Bacteria is quickly weaving its way through the bloodstream, it will not stop until it reaches the lungs. Violent coughing ensues. Chest pain momentarily distracts from the coughing. Looking down, a skin ulcer is visible, until vision blurs and the mirror shows an inflamed boulder where the clear, green eye once rested. The size of the eye quickly becomes less alarming as the knot under the arm has grown, demanding recognition.
Do not overreact. Do not under-react. The cause of these symptoms is unknown; unless contact with animals, the outdoors or breathing has recently occurred.
These are all symptoms of Tularemia, one of several zoonotic diseases, which is an animal-borne disease, but has begun to appear in greater frequency in humans.
Tularemia is of particular concern to the Utah Department of Health. Others on watch in Utah are hantavirus and rabies, which is described as “invariably fatal.”
Melissa Stevens Dimond is the program manager of Utah’s Communicable Disease Investigation and Response Program. Dimond, along with other members of her staff gathered together to answer questions about zoonotic diseases in Utah.
Diseases of concern can be more common than the example of Tularemia.
“Influenza is an example of a disease with potential to ‘spillover’, and a history of doing so; influenza affects humans, birds, and pigs,” Dimond said. “Normally, there are different strains that circulate in each of these three species. But when a strain from one species, for example pigs, starts to circulate in a different species, for example humans, it poses a problem.
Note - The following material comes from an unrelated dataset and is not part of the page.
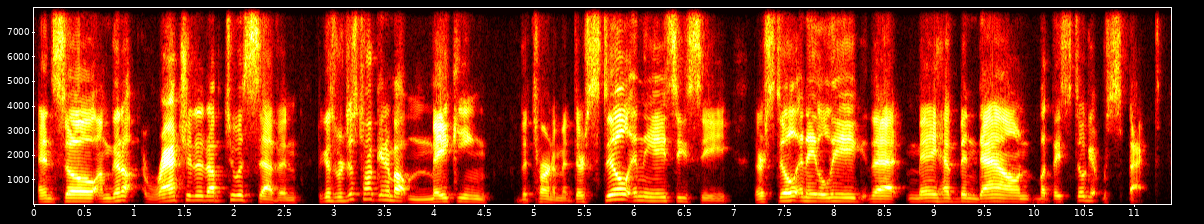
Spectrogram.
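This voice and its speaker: A man's voice: mid-range voice, fairly bright tone. An American man co-hosting a sports talk show, giving casual analysis and informally talking through his reasoning.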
This occurred in 2009 with the H1N1 influenza pandemic.”
Other zoonotic diseases have affected Utah in the recent past have gone unnoticed because they did not affect enough people.
“Typically, human cases of zoonotic diseases occur rarely and sporadically,” Dimond said. “In these instances, when there is no significant risk for the public, information in not released broadly.
David Quammen is an author of several books and a series for National Geographic<em> </em>and recently released his newest book, “Spillover: Animal Infections and the Next Human Pandemic.”
Quammen considers his book a combination of scientific exploration and field work that took place all over the world.
While researching for the book Quammen came upon one of his most interesting discoveries.
“One that stands out in particular is the real origins of the AIDS pandemic, ” he said. “What I found out has been very different from what people think they know. One chimp with the disease passed it on to one human in central Africa as far back as 1908, which is very different from what people think they know.”
Just as easily as we get sick from animals, animals can get sick from us. Quammen cited an example of a rare breed of gorillas in Rwanda.
“People who come to see the gorillas are not allowed to get too close,” he said. “Diseases like measles and tuberculosis can travel from us, to them.”
Both Dimond and Quammen discussed ways to stay healthy during a pandemic or to help prevent a larger outbreak.
“It is important to be aware even with domesticated animals,” Quammen said. “Have your animals vaccinated and be aware in the way you handle them and take care of them, do not become too familiar with them.”
“An important and interesting point is that for many diseases, including influenza of any type, basic hygiene measures are critical in keeping people healthy, for example, frequent hand washing and staying home while sick,” Dimond said.
While Quammen’s book could inspire great concern for future pandemics, he and Dimond do not recommend speculation towards the subject.
“No one knows what the next great pandemic will be,” Dimond said. “Historical evidence leads us to plan for an influenza pandemic, since they have occurred with some regularity over time.”
Information regarding case counts and incidence for all reportable conditions in Utah, including zoonoses, is made available regularly on the Bureau of Epidemiology’s website at: http://health.utah.gov/epi/morbidity_report/index.htm.